The Whitehorse sewage lagoons photographed in 2011. With new regulations for wastewater anticipated to be introduced by the federal government within the next decade, the City of Whitehorse may soon be doing some prep work by looking at exactly what type of pollutants are making their way into the city’s wastewater. (Ian Stewart/Yukon News file)
Pondering pollutants

City could spend $70,000 looking at what contaminents are in waste water

Most of Whitehorse Individual Learning Centre’s class of 2020 graduates. The former students were welcomed back and honoured by staff at the school on Oct. 14 with a personalized grad ceremony for each graduate. (Submitted)
Individual Learning Centre grads honoured

Members of the Whitehorse Individual Learning Centre’s class of 2020 were welcomed… Continue reading

Benjamin Munn, 12, watches the HPV vaccine in 2013. Beginning Jan. 1, 2021, the Human Papillomavirus (HPV) vaccine will be available to all Yukoners up to, and including, age 26. Currently the program is only available to girls ages nine to 18 and boys ages nine to 14. (Dan Bates/Black Press file)
HPV vaccine will be available to Yukoners up to, including, age 26

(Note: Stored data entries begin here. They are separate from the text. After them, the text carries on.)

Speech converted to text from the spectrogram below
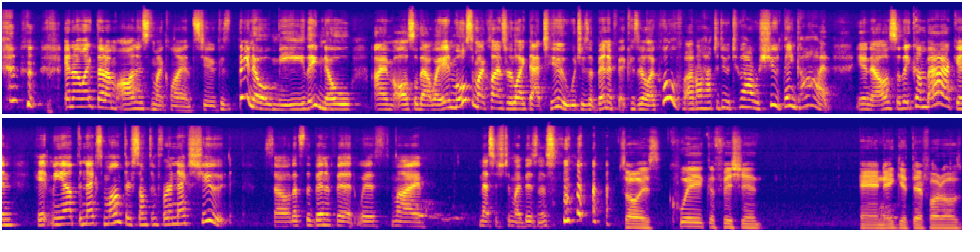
and I like that I'm honest with my clients too, because they know me. They know I'm also that way. And most of my clients are like that too, which is a benefit because they're like, whew, I don't have to do a two hour shoot. Thank God. You know, so they come back and hit me up the next month or something for a next shoot. So that's the benefit with my message to my business. so it's quick, efficient, and they get their photos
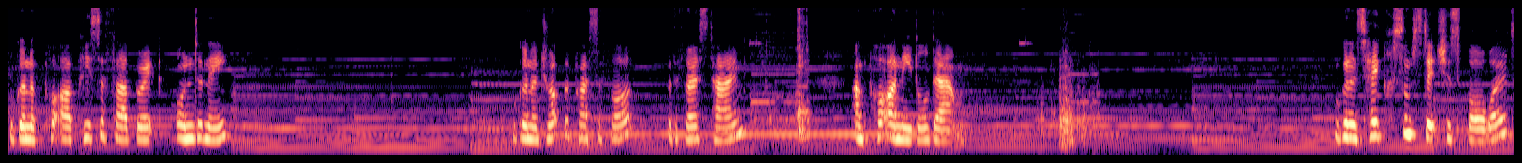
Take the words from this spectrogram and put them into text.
We're going to put our piece of fabric underneath. We're going to drop the presser foot for the first time and put our needle down. We're going to take some stitches forward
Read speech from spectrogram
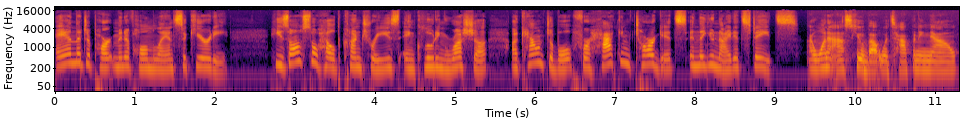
and the Department of Homeland Security. He's also held countries, including Russia, accountable for hacking targets in the United States. I want to ask you about what's happening now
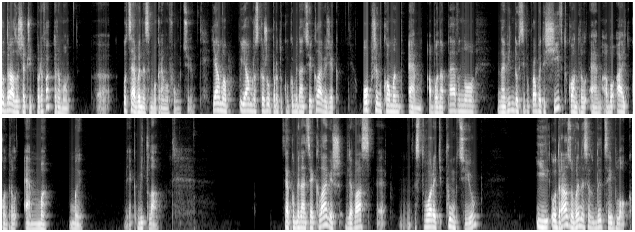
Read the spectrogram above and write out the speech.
одразу ще чуть порефакторимо. Е, Оце винесемо в окрему функцію. Я вам, я вам розкажу про таку комбінацію клавіш, як Option Command M, або, напевно, на Windows попробуйте Shift Ctrl M або Alt Ctrl M. Ми. Як мітла. Ця комбінація клавіш для вас е, створить функцію і одразу винесе туди цей блок.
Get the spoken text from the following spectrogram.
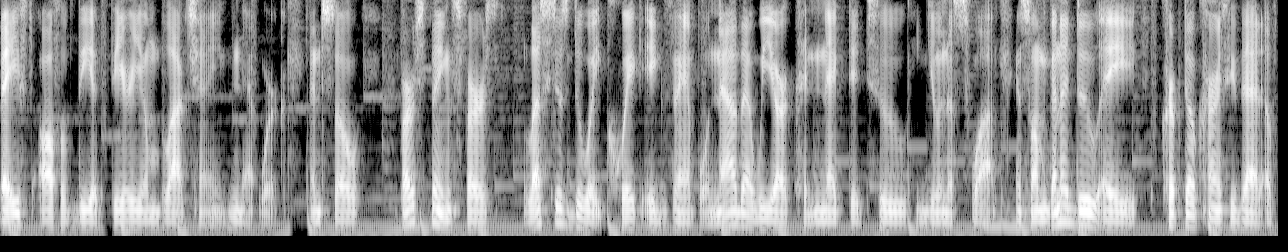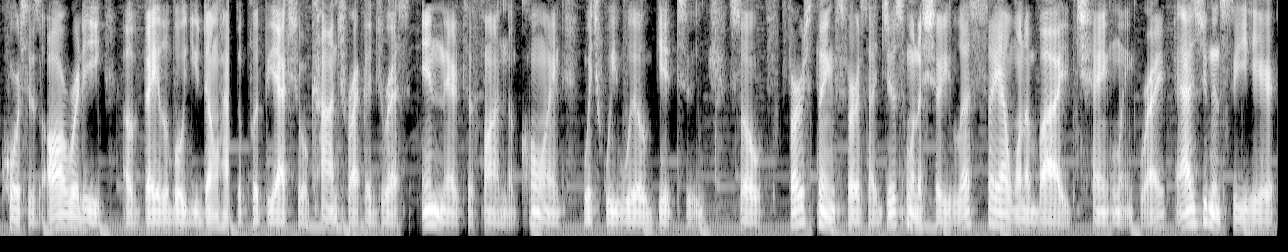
based off of the Ethereum blockchain network. And so first things first, let's just do a quick example now that we are connected to Uniswap. And so I'm gonna do a cryptocurrency that of course is already available. You don't have to put the actual contract address in there to find the coin, which we will get to. So first things first, I just wanna show you, let's say I wanna buy Chainlink, right? As you can see here,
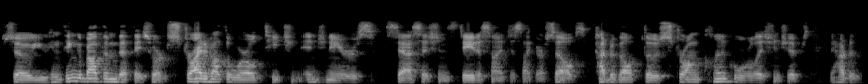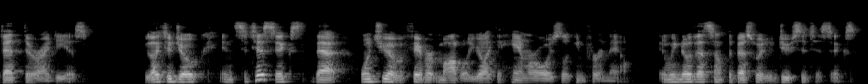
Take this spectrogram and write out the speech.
So you can think about them that they sort of stride about the world teaching engineers, statisticians, data scientists like ourselves how to develop those strong clinical relationships and how to vet their ideas. We like to joke in statistics that once you have a favorite model, you're like a hammer always looking for a nail. And we know that's not the best way to do statistics,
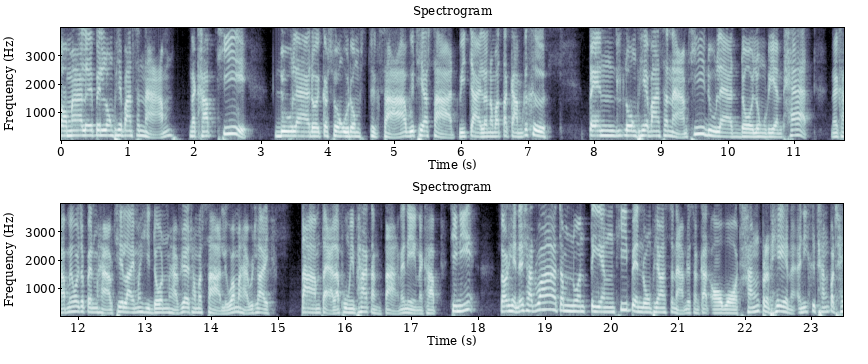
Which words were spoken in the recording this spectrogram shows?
ต่อมาเลยเป็นโรงพยาบาลสนามนะครับที่ดูแลโดยกระทรวงอุดมศึกษาวิทยาศาสตร์ วิจัยและนวัตกรรมก็คือ เป็นโรงพยาบาลสนามที่ดูแลโดยโรงเรียนแพทย์นะครับ ไม่ว่าจะเป็นมหาวิทยาลัยมหิดลมหาวิทยาลัยธรรมศาสตร์หรือว่ามหาวิทยาลัยตามแต่ละภูมิภาคต่างๆ นั่นเองนะครับ ทีนี้ เราเห็นได้ชัดว่าจำนวนเตียงที่เป็นโรงพยาบาลสนามในสังกัดอวทั้งประเทศนะอันนี้คือทั้งประเท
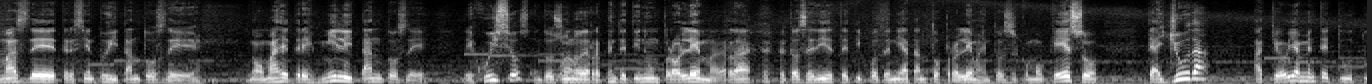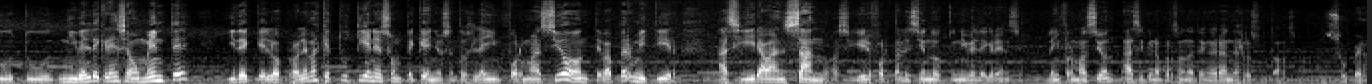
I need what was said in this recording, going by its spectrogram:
más de 300 y tantos de, no, más de 3 mil y tantos de, de juicios, entonces uno de repente tiene un problema, ¿verdad? Entonces este tipo tenía tantos problemas, entonces como que eso te ayuda a que obviamente tu, tu, tu nivel de creencia aumente y de que los problemas que tú tienes son pequeños. Entonces la información te va a permitir a seguir avanzando, a seguir fortaleciendo tu nivel de creencia. La información hace que una persona tenga grandes resultados. Súper.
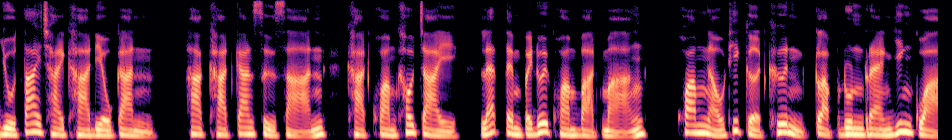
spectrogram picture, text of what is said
อยู่ใต้ชายคาเดียวกัน หากขาดการสื่อสาร ขาดความเข้าใจ และเต็มไปด้วยความบาดหมาง ความเหงาที่เกิดขึ้นกลับรุนแรงยิ่งกว่า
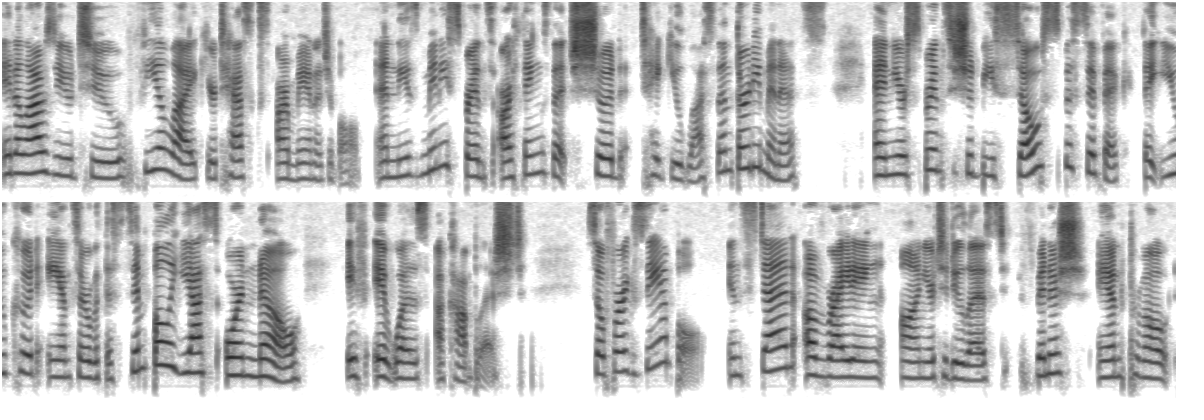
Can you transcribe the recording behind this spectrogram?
it allows you to feel like your tasks are manageable. And these mini sprints are things that should take you less than 30 minutes and your sprints should be so specific that you could answer with a simple yes or no if it was accomplished. So, for example, instead of writing on your to-do list, finish and promote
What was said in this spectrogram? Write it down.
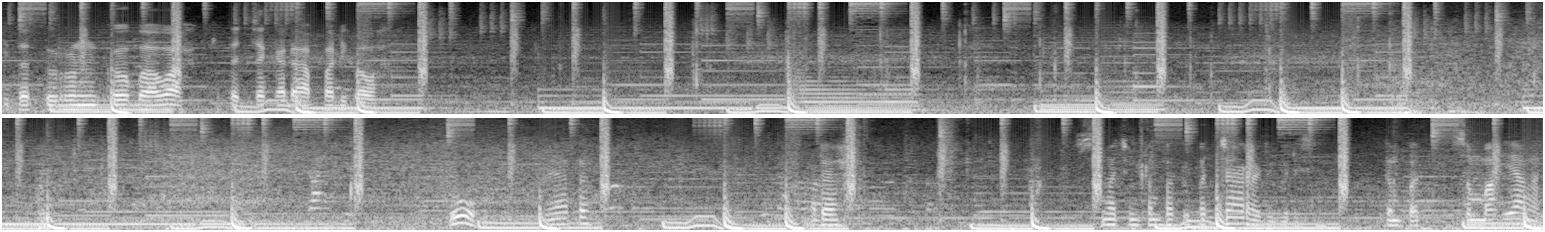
Kita turun ke bawah, kita cek ada apa di bawah. Oh, ternyata ada semacam tempat upacara juga di sini. Tempat sembahyangan.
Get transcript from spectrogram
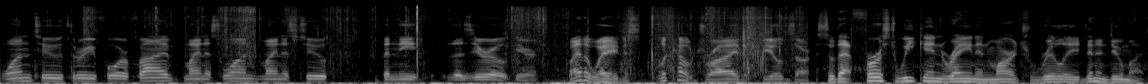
one, two, three, four, five, minus one, minus two beneath the zero here. By the way, just look how dry the fields are. So that first weekend rain in March really didn't do much.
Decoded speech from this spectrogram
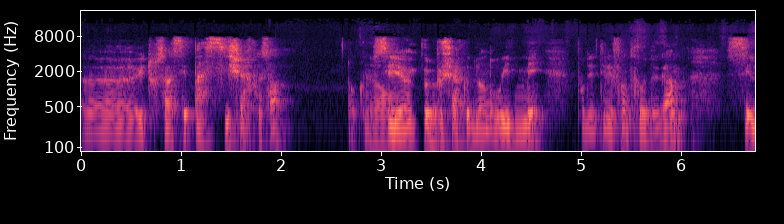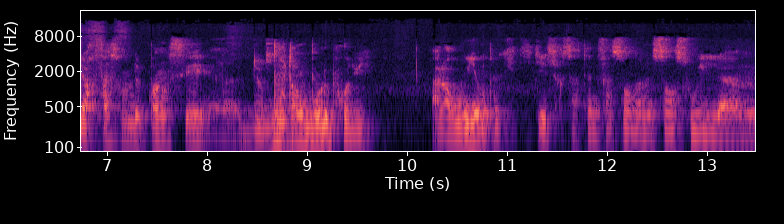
euh, et tout ça, c'est pas si cher que ça. Donc c'est un peu plus cher que de l'Android, mais pour des téléphones très haut de gamme, c'est leur façon de penser euh, de bout en bout le produit. Alors oui, on peut critiquer sur certaines façons dans le sens où ils, euh,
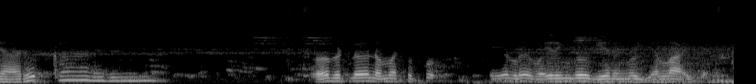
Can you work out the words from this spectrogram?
ಯಾರು ಕಾಣದು ಹೋಗ್ಬಿಟ್ಲು ನಮ್ಮ ಸೊಪ್ಪು. ಏಳು ವೈರಿಂಗು, ಗೀರಿಂಗು, ಎಲ್ಲ ಐತೆ.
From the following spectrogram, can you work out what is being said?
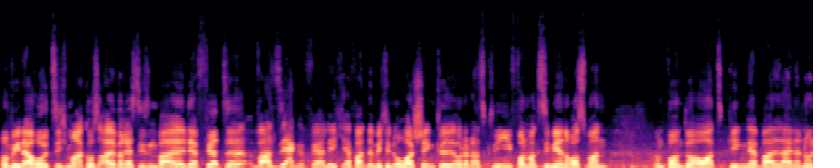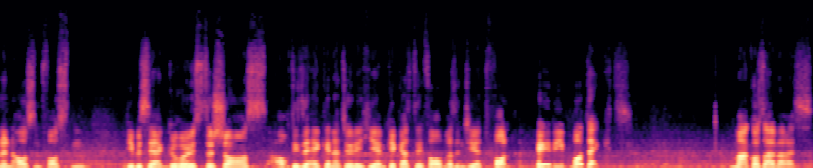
und wieder holt sich Markus Alvarez diesen Ball. Der vierte war sehr gefährlich. Er fand nämlich den Oberschenkel oder das Knie von Maximilian Rossmann. Und von dort ging der Ball leider nur in den Außenpfosten. Die bisher größte Chance, auch diese Ecke natürlich hier im Kickers TV präsentiert von Pedi Protect. Marcos Alvarez.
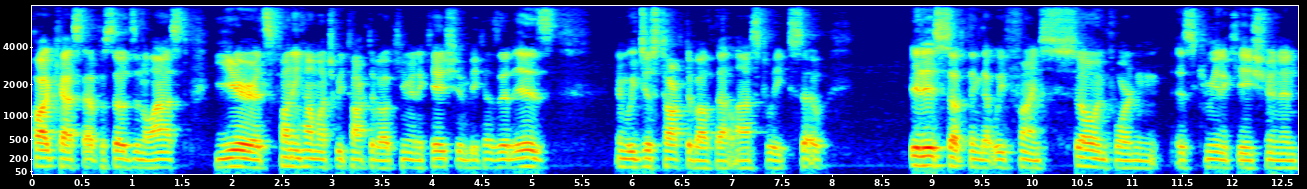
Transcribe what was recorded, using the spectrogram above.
podcast episodes in the last year, it's funny how much we talked about communication because it is, and we just talked about that last week. So it is something that we find so important is communication and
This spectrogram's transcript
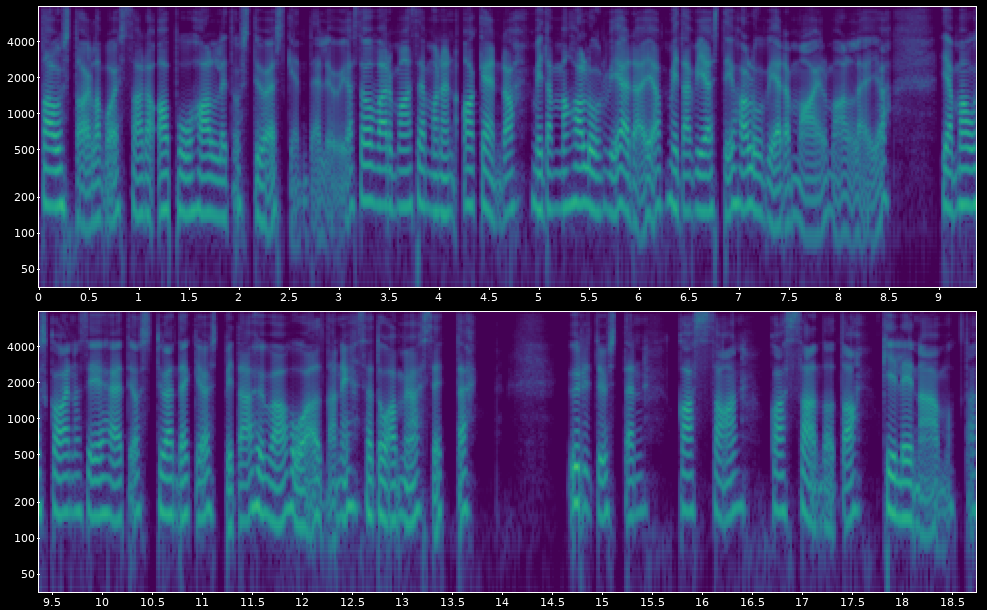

Beginning Jan. 1, 2021, the Human Papillomavirus (HPV) vaccine will be available… Continue reading

Whitehorse City Hall. (Joel Krahn/Yukon News file)
City hall, briefly

A look at decisions made by Whitehorse city council this week

asdf
COMMENTARY: Me and systemic racism

The view from a place of privilege

asdf
Today’s mailbox: Electricity and air travel

Letters to the editor published Oct. 23, 2020

Yukonomist Keith Halliday
Yukonomist: Irony versus Climate

Lately it seems like Irony has taken over as Editor-in-Chief at media… Continue reading

Evan Lafreniere races downhill during the U Kon Echelon Halloweeny Cross-Country Race on Oct. 16. (Inara Barker/Submitted)
Costumed bike race marks end of season

The U Kon Echelon Bike Club hosted its final race of the… Continue reading

Smartphone showing various applications to social media services and Google. (Pixabay photo)
National media calling for level playing field with Google, Facebook

In Canada, Google and Facebook control 80 per cent of all online advertising revenues

Education Minister Tracy-Anne McPhee, right, before question period at the Yukon legislative assembly in Whitehorse on March 7, 2019. The Yukon government announced Oct. 19 it has increased the honoraria rates for school council members. (Crystal Schick/Yukon News file)
Honoraria increased for school council members

Members of school councils throughout the territory could soon receive an increased… Continue reading

Most Read